Return all of the data exactly as given.
□ □ □
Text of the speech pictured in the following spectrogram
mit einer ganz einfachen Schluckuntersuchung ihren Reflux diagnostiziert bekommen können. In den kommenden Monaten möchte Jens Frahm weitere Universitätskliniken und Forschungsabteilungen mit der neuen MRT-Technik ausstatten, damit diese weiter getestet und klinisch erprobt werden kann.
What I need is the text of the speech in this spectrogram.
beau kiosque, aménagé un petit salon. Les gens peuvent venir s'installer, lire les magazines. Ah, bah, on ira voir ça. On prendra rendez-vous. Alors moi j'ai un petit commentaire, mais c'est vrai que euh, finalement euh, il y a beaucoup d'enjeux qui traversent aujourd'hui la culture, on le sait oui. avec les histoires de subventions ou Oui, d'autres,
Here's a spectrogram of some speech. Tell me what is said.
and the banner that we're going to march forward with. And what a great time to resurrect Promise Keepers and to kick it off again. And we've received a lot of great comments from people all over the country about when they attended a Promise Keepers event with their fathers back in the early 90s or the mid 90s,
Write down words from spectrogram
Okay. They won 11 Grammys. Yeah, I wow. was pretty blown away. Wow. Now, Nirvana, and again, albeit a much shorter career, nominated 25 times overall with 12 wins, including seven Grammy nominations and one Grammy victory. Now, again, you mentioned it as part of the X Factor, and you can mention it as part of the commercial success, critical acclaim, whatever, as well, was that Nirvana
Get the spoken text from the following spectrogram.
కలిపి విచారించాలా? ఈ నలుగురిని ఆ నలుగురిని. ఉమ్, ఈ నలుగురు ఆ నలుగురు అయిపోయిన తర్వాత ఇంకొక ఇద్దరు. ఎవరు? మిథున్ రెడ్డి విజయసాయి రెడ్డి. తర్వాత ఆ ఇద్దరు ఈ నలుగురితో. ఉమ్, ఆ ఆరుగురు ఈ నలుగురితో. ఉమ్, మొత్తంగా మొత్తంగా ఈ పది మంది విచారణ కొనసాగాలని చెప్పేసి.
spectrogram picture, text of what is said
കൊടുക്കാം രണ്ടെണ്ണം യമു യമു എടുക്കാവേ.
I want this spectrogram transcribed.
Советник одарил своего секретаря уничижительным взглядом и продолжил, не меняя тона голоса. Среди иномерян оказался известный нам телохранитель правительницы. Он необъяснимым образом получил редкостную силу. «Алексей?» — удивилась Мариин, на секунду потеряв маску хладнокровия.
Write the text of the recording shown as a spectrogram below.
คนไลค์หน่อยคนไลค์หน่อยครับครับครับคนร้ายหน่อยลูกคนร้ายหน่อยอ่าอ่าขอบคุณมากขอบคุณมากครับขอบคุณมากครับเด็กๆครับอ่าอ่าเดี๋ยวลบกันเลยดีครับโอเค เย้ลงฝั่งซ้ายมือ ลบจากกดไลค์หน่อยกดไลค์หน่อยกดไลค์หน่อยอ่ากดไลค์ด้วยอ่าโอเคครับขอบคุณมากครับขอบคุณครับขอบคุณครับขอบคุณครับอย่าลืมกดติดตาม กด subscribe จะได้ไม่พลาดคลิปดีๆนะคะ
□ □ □
* _Written solution_
Text of the speech pictured in the following spectrogram
mit einer ganz einfachen Schluckuntersuchung ihren Reflux diagnostiziert bekommen können. In den kommenden Monaten möchte Jens Frahm weitere Universitätskliniken und Forschungsabteilungen mit der neuen MRT-Technik ausstatten, damit diese weiter getestet und klinisch erprobt werden kann.
What I need is the text of the speech in this spectrogram.
beau kiosque, aménagé un petit salon. Les gens peuvent venir s'installer, lire les magazines. Ah, bah, on ira voir ça. On prendra rendez-vous. Alors moi j'ai un petit commentaire, mais c'est vrai que euh, finalement euh, il y a beaucoup d'enjeux qui traversent aujourd'hui la culture, on le sait oui. avec les histoires de subventions ou Oui, d'autres,
Here's a spectrogram of some speech. Tell me what is said.
and the banner that we're going to march forward with. And what a great time to resurrect Promise Keepers and to kick it off again. And we've received a lot of great comments from people all over the country about when they attended a Promise Keepers event with their fathers back in the early 90s or the mid 90s,
Write down words from spectrogram
Okay. They won 11 Grammys. Yeah, I wow. was pretty blown away. Wow. Now, Nirvana, and again, albeit a much shorter career, nominated 25 times overall with 12 wins, including seven Grammy nominations and one Grammy victory. Now, again, you mentioned it as part of the X Factor, and you can mention it as part of the commercial success, critical acclaim, whatever, as well, was that Nirvana
Get the spoken text from the following spectrogram.
కలిపి విచారించాలా? ఈ నలుగురిని ఆ నలుగురిని. ఉమ్, ఈ నలుగురు ఆ నలుగురు అయిపోయిన తర్వాత ఇంకొక ఇద్దరు. ఎవరు? మిథున్ రెడ్డి విజయసాయి రెడ్డి. తర్వాత ఆ ఇద్దరు ఈ నలుగురితో. ఉమ్, ఆ ఆరుగురు ఈ నలుగురితో. ఉమ్, మొత్తంగా మొత్తంగా ఈ పది మంది విచారణ కొనసాగాలని చెప్పేసి.
spectrogram picture, text of what is said
കൊടുക്കാം രണ്ടെണ്ണം യമു യമു എടുക്കാവേ.
I want this spectrogram transcribed.
Советник одарил своего секретаря уничижительным взглядом и продолжил, не меняя тона голоса. Среди иномерян оказался известный нам телохранитель правительницы. Он необъяснимым образом получил редкостную силу. «Алексей?» — удивилась Мариин, на секунду потеряв маску хладнокровия.
Write the text of the recording shown as a spectrogram below.
คนไลค์หน่อยคนไลค์หน่อยครับครับครับคนร้ายหน่อยลูกคนร้ายหน่อยอ่าอ่าขอบคุณมากขอบคุณมากครับขอบคุณมากครับเด็กๆครับอ่าอ่าเดี๋ยวลบกันเลยดีครับโอเค เย้ลงฝั่งซ้ายมือ ลบจากกดไลค์หน่อยกดไลค์หน่อยกดไลค์หน่อยอ่ากดไลค์ด้วยอ่าโอเคครับขอบคุณมากครับขอบคุณครับขอบคุณครับขอบคุณครับอย่าลืมกดติดตาม กด subscribe จะได้ไม่พลาดคลิปดีๆนะคะ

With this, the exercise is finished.